Set out exactly, line by line, the stretch of data below that begins at the line containing "From the spectrogram" and ends at the line containing "Would you mind", with both ends kept.

___ DATA SHOWN ___

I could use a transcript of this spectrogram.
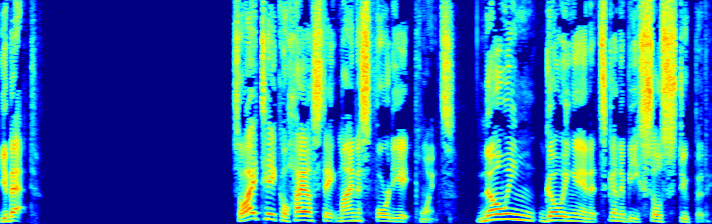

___
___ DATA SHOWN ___

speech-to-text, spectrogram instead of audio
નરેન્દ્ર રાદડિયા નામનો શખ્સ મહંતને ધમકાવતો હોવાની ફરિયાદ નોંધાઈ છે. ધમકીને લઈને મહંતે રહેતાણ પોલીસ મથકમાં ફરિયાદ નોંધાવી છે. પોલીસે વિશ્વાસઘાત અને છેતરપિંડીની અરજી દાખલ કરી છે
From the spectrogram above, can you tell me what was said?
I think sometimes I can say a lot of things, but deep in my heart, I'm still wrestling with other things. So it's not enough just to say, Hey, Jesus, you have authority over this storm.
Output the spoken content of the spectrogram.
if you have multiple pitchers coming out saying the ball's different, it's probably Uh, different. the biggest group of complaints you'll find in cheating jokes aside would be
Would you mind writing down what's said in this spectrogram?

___

**SOLUTION FOR THIS PROBLEM:**
From the spectrogram above, can you tell me what was said?
I think sometimes I can say a lot of things, but deep in my heart, I'm still wrestling with other things. So it's not enough just to say, Hey, Jesus, you have authority over this storm.
Output the spoken content of the spectrogram.
if you have multiple pitchers coming out saying the ball's different, it's probably Uh, different. the biggest group of complaints you'll find in cheating jokes aside would be
Would you mind writing down what's said in this spectrogram?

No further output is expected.